I pressed my hand to the bleeding area and after a while the bleeding stopped and I felt better
Could I go on?
I tried. It was all a nightmare – my wounds, the darkness, the road ahead. My movements were ever so slow; only my mind was running at top speed.
In time I came to an open space where the houses had been removed to make a fire lane. Through the dim light I could make out ahead of me the hazy outlines of the Communications Bureau’s big concrete building, and beyond it the hospital. My spirits rose because I knew that now someone would find me; and if I should die, at least my body would be found. I paused to rest. Gradually things around me came into focus. There were the shadowy forms of people, some of whom looked like walking ghosts. Others moved as though in pain, like scarecrows, their arms held out from their bodies with forearms and hands dangling. These people puzzled me until I suddenly realized that they had been burned and were holding their arms out to prevent the painful friction of raw surfaces rubbing together. A naked woman carrying a naked baby came into view. I averted my gaze. Perhaps they had been in the bath. But then I saw a naked man, and it occurred to me that, like myself, some strange thing had deprived them of their clothes. An old woman lay near me with an expression of suffering on her face; but she made no sound. Indeed, one thing was common to everyone I saw – complete silence.
All who could were moving in the direction of the hospital. I joined in the dismal parade when my strength was somewhat recovered, and at last reached the gates of the Communications Bureau.”

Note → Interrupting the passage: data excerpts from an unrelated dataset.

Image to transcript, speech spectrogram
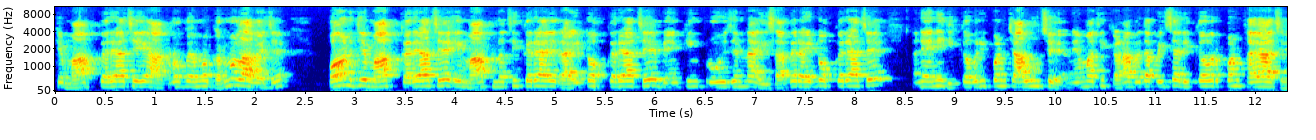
કે માફ કર્યા છે એ આંકડો તો એમનો ઘરનો લાવે છે. પણ જે માફ કર્યા છે એ માફ નથી કર્યા એ રાઇટ ઓફ કર્યા છે બેન્કિંગ પ્રોવિઝનના હિસાબે રાઇટ ઓફ કર્યા છે અને એની રિકવરી પણ ચાલુ છે અને એમાંથી ઘણા બધા પૈસા રિકવર પણ થયા છે.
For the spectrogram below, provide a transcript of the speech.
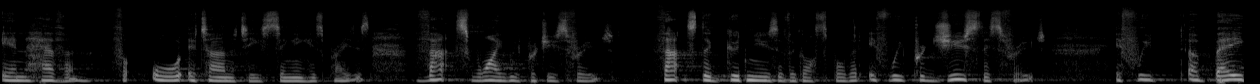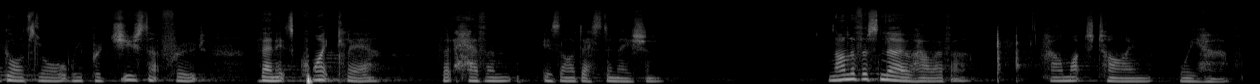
in heaven for all eternity, singing his praises. That's why we produce fruit. That's the good news of the gospel that if we produce this fruit, if we obey God's law, we produce that fruit, then it's quite clear that heaven is our destination. None of us know, however, how much time we have.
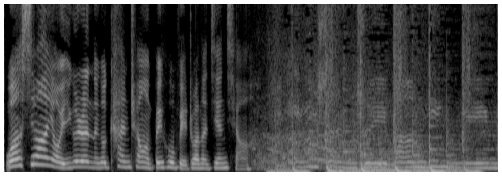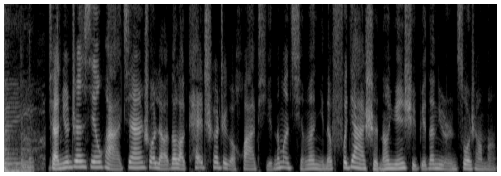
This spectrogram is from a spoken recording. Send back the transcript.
我希望有一个人能够看穿我背后伪装的坚强。讲句真心话，既然说聊到了开车这个话题，那么请问你的副驾驶能允许别的女人坐上吗？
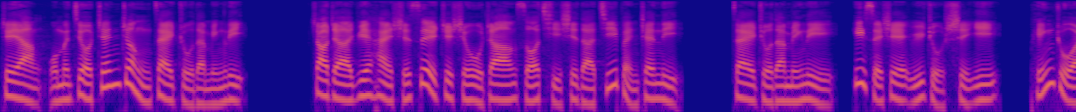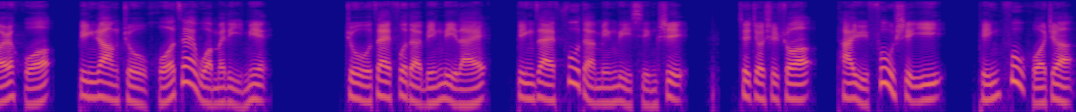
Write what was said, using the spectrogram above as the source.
这样我们就真正在主的名里，照着约翰十四至十五章所启示的基本真理，在主的名里，意思是与主是一，凭主而活，并让主活在我们里面。主在父的名里来，并在父的名里行事，这就是说，他与父是一，凭父活着。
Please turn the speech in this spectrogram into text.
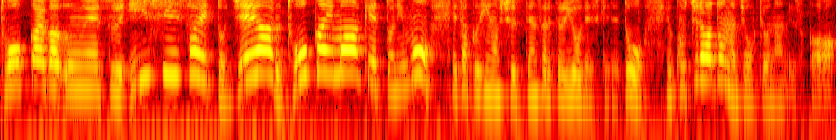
東海が運営する EC サイト JR 東海マーケットにもえ作品を出展されているようですけれどえこちらはどんな状況なんですか？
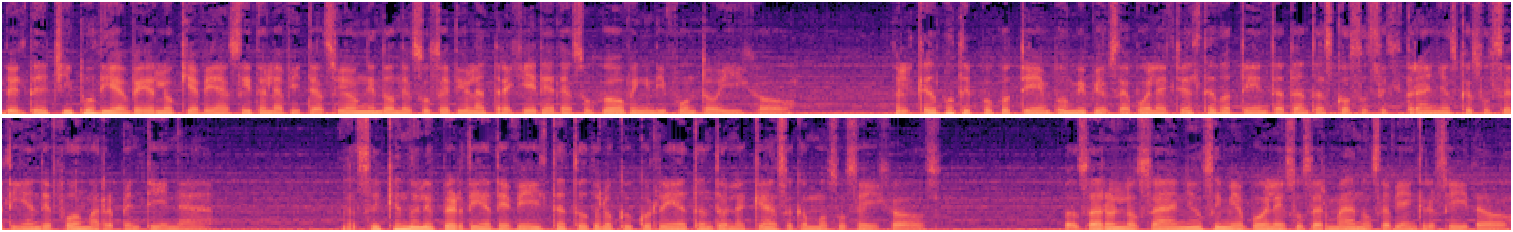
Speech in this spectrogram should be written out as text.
Desde allí podía ver lo que había sido la habitación en donde sucedió la tragedia de su joven y difunto hijo. Al cabo de poco tiempo, mi bisabuela ya estaba atenta a tantas cosas extrañas que sucedían de forma repentina. Así que no le perdía de vista todo lo que ocurría tanto en la casa como sus hijos. Pasaron los años y mi abuela y sus hermanos habían crecido.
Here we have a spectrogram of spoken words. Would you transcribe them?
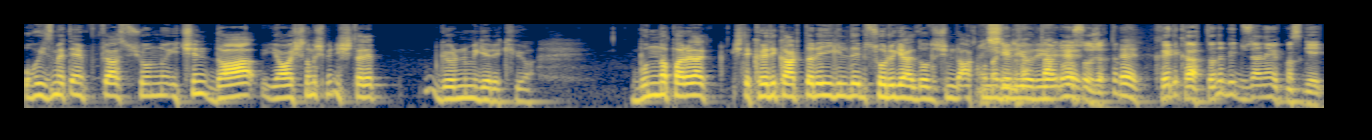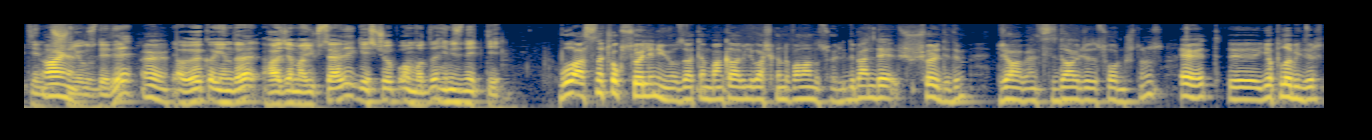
o hizmet enflasyonu için daha yavaşlamış bir iş talep görünümü gerekiyor. Bununla paralel işte kredi kartları ilgili de bir soru geldi. O da şimdi aklıma şimdi geliyor diye. Tam evet. soracaktım. Evet. Kredi kartlarını bir düzenleme yapması gerektiğini Aynen. düşünüyoruz dedi. Evet. Aralık ayında harcama yükseldi. Geçici olup olmadı henüz net değil. Bu aslında çok söyleniyor. Zaten Bankalar Birliği Başkanı falan da söyledi. Ben de şöyle dedim cevaben siz daha önce de sormuştunuz. Evet e, yapılabilir.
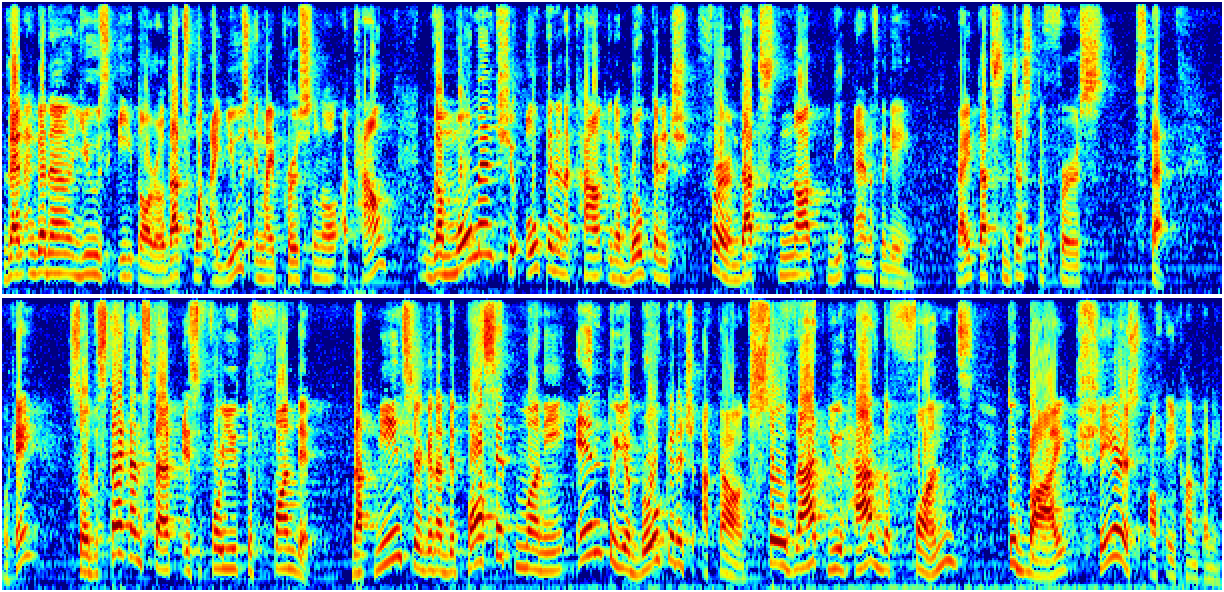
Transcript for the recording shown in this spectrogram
then I'm going to use eToro. That's what I use in my personal account. The moment you open an account in a brokerage firm, that's not the end of the game, right? That's just the first step, okay? So the second step is for you to fund it. That means you're going to deposit money into your brokerage account so that you have the funds to buy shares of a company,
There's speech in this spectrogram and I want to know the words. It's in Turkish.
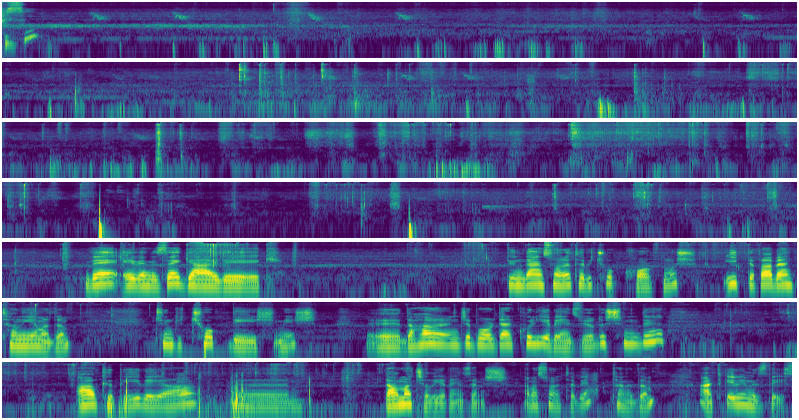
kızım. Ve evimize geldik. Dünden sonra tabii çok korkmuş. İlk defa ben tanıyamadım. Çünkü çok değişmiş. Ee, Daha önce border collie benziyordu. Şimdi av köpeği veya e, dalmaçyalıya benzemiş. Ama sonra tabii tanıdım. Artık evimizdeyiz.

Dr. Michihiko Hachiya lived through that day and kept a diary of his experience. He served as Director of the Hiroshima Communications Hospital and lived near the hospital approximately a mile from the explosion’s epicenter. His diary was published in English in 1955